Some of the biggest news in social media the past two days has been the announcement by Facebook of a whole passel of new features, changes to their interface, and ways for news media to interact with the Facebook mob of users (now around 700 million).
There’s more coverage in the tech blogging/press universe than I could possibly link to, although I’m including some links at the bottom of this post if you’re interested.
The big change for users will be the Timeline. But for media operations, the big change is in the application space. Several large media outlets – Washington Post and the Guardian UK among them – debuted new “social reading” applications. These applications allow you to read articles within the Facebook interface and then
notify your Facebook acquaintances as to what you’ve been reading.
Now why do I think this is going to be important for college media? Perhaps an illustration is in order. I’ll pick on a large media outlet like The State News at Michigan State.
Let’s say they develop a Facebook app like the ones listed above. Facebook users can then allow that app to hop into their newsfeed (or whatever they’re calling it this week at Facebook). When one of The State News’ readers reads an article in Facebook, a link to that article will be shared with that user’s friends, which may push more readers into The State News app, and bring in a wider connection to the paper’s online content.
From what I’ve read, the media outlets are able to sell advertising in the app outside Facebook’s advertising platform (from the Guardian story above), so there’s added value for online advertisers.
And as much as I talk about developing web sites, it’s pretty obvious that a huge number of college students spend a lot of time in Facebook. And getting content in front of college students’ eyes (especially online) is always a challenge when college newspaper readership remains committed to the print edition.
Will college media outlets do this?

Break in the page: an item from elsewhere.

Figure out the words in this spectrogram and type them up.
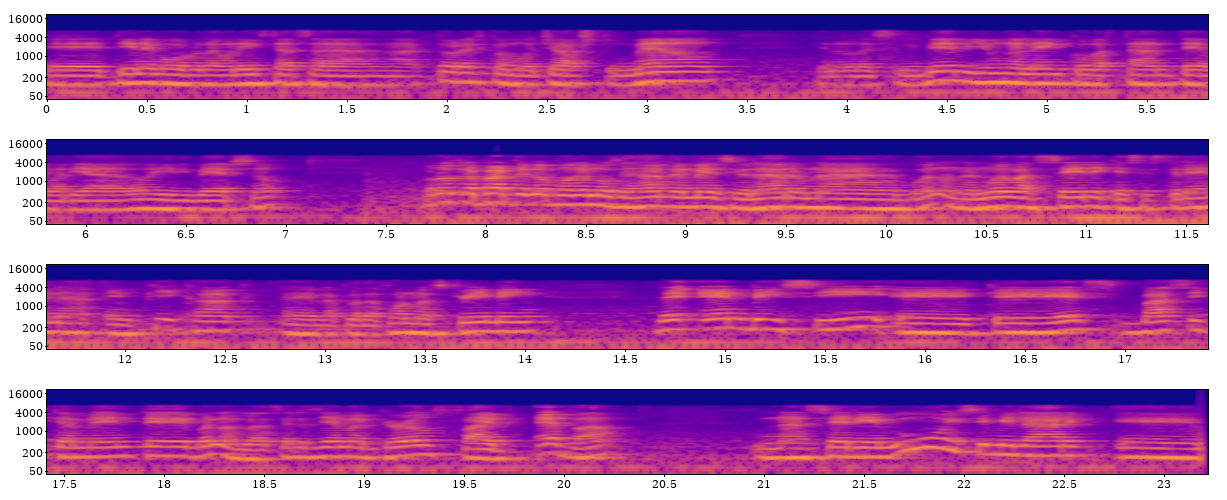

It’s too early to tell. I’m aware of some outlets that have been using Facebook pages for a social media presence. This is a slightly different paradigm, and totally new on the radar. But I’ve already seen information on my FB page about what articles people are reading on the Washington Post Social Reader. It’s worth experimenting with, at least, as a way to expand the reach of your digital footprint.

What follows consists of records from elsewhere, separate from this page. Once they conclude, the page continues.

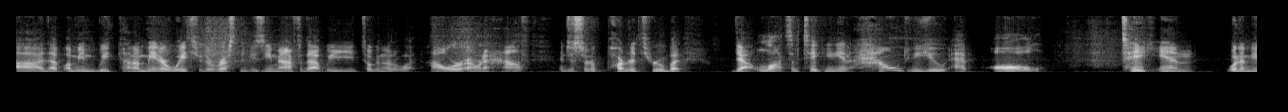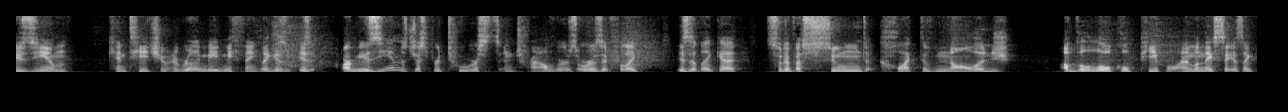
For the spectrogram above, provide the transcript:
uh, that, I mean, we kind of made our way through the rest of the museum after that. We took another, what, hour, hour and a half and just sort of puttered through. But yeah, lots of taking in. How do you at all take in what a museum can teach you? And it really made me think like, is, is, are museums just for tourists and travelers, or is it for like is it like a sort of assumed collective knowledge of the local people? And when they say it's like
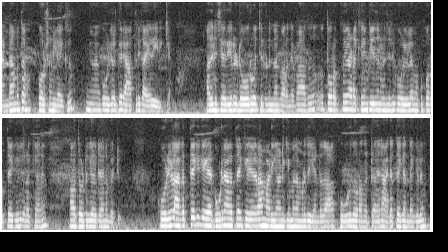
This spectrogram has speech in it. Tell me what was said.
രണ്ടാമത്തെ പോർഷനിലേക്ക് കോഴികൾക്ക് രാത്രി കയറിയിരിക്കാം അതിന് ചെറിയൊരു ഡോർ വെച്ചിട്ടുണ്ടെന്ന് ഞാൻ പറഞ്ഞു അപ്പോൾ അത് തുറക്കുകയും അടയ്ക്കുകയും ചെയ്യുന്നതിനനുസരിച്ച് കോഴികളെ നമുക്ക് പുറത്തേക്ക് ഇറക്കാനും അകത്തോട്ട് കയറ്റാനും പറ്റും. കോഴികൾ അകത്തേക്ക് കയറി കൂടിനകത്തേക്ക് കയറാൻ മടി കാണിക്കുമ്പോൾ നമ്മൾ ചെയ്യേണ്ടത് ആ കൂട് തുറന്നിട്ട് അതിനകത്തേക്ക് എന്തെങ്കിലും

- Facebook as Media Hub: Shortcomings and Worries – PCWorld (news.google.com)
- Three New Social News Reading Apps for Facebook: WSJ, The Guardian, and Washington Post (offonatangent.blogspot.com)

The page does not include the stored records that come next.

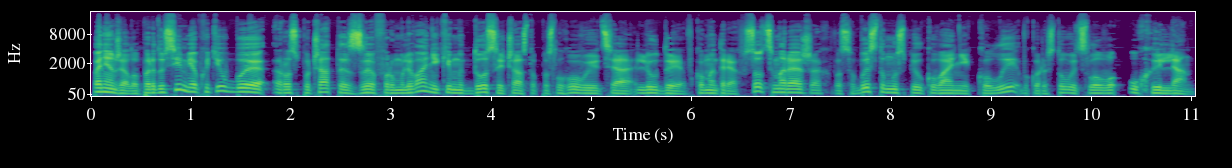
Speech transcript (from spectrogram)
Пані Анжело, передусім я б хотів би розпочати з формулювань, якими досить часто послуговуються люди в коментарях в соцмережах, в особистому спілкуванні, коли використовують слово ухилянт.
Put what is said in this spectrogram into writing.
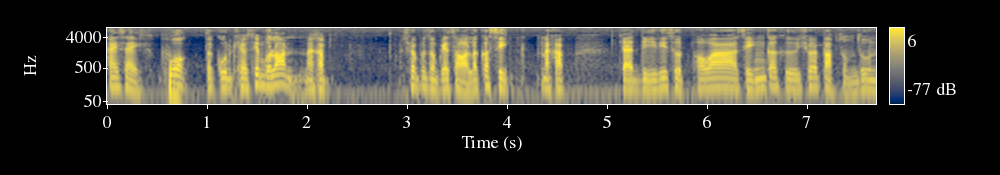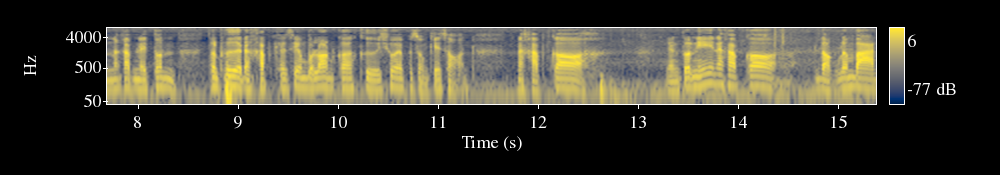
ให้ใส่พวกตระกูลแคลเซียมโบรอนนะครับ ช่วยผสมเกสรแล้วก็ซิงค์นะครับจะดีที่สุดเพราะว่าซิงค์ก็คือช่วยปรับสมดุลนะครับในต้นต้นพืชนะครับแคลเซียมโบรอนก็คือช่วยผสมเกสรนะครับ ก็อย่างต้นนี้นะครับก็ดอกเริ่มบาน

- ‘We wanted to make ourselves more Facebookey’, says Guardian (blogs.journalism.co.uk)
- Media companies revisit their AOL days with Facebook (gigaom.com)